Record set |
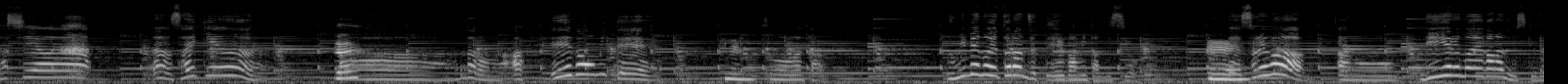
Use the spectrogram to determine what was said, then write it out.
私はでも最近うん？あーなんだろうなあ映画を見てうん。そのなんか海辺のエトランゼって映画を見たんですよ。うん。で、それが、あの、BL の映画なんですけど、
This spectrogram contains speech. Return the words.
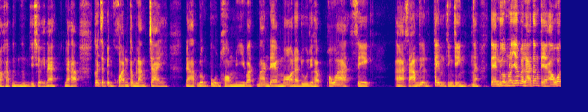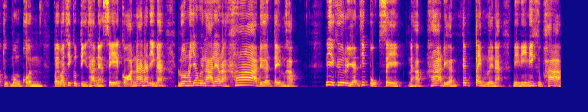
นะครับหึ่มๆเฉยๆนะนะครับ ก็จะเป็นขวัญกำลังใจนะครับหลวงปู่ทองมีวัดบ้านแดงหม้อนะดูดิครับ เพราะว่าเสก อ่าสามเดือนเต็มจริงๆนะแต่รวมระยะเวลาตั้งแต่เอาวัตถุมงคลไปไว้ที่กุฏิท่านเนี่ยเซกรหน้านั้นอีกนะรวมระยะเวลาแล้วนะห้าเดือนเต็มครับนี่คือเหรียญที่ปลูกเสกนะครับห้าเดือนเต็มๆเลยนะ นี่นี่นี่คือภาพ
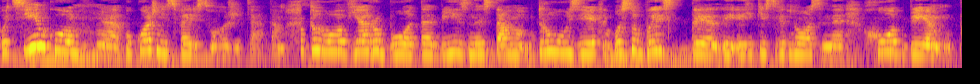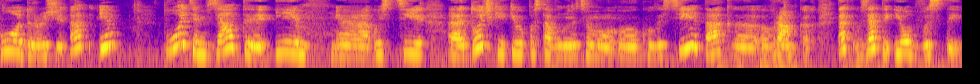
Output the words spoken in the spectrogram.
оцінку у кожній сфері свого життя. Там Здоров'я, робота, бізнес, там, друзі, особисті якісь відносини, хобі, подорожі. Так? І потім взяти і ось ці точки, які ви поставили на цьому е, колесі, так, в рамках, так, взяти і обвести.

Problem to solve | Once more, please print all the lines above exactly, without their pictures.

Completed task |
Use the spectrogram to determine what was said, then write it out.
私はでも最近うん？あーなんだろうなあ映画を見てうん。そのなんか海辺のエトランゼって映画を見たんですよ。うん。で、それが、あの、BL の映画なんですけど、
This spectrogram contains speech. Return the words.
นะครับหึ่มๆเฉยๆนะนะครับ ก็จะเป็นขวัญกำลังใจนะครับหลวงปู่ทองมีวัดบ้านแดงหม้อนะดูดิครับ เพราะว่าเสก อ่าสามเดือนเต็มจริงๆนะแต่รวมระยะเวลาตั้งแต่เอาวัตถุมงคลไปไว้ที่กุฏิท่านเนี่ยเซกรหน้านั้นอีกนะรวมระยะเวลาแล้วนะห้าเดือนเต็มครับนี่คือเหรียญที่ปลูกเสกนะครับห้าเดือนเต็มๆเลยนะ นี่นี่นี่คือภาพ
Output the words spoken in the spectrogram.
оцінку у кожній сфері свого життя. Там Здоров'я, робота, бізнес, там, друзі, особисті якісь відносини, хобі, подорожі. Так? І потім взяти і ось ці точки, які ви поставили на цьому е, колесі, так, в рамках, так, взяти і обвести.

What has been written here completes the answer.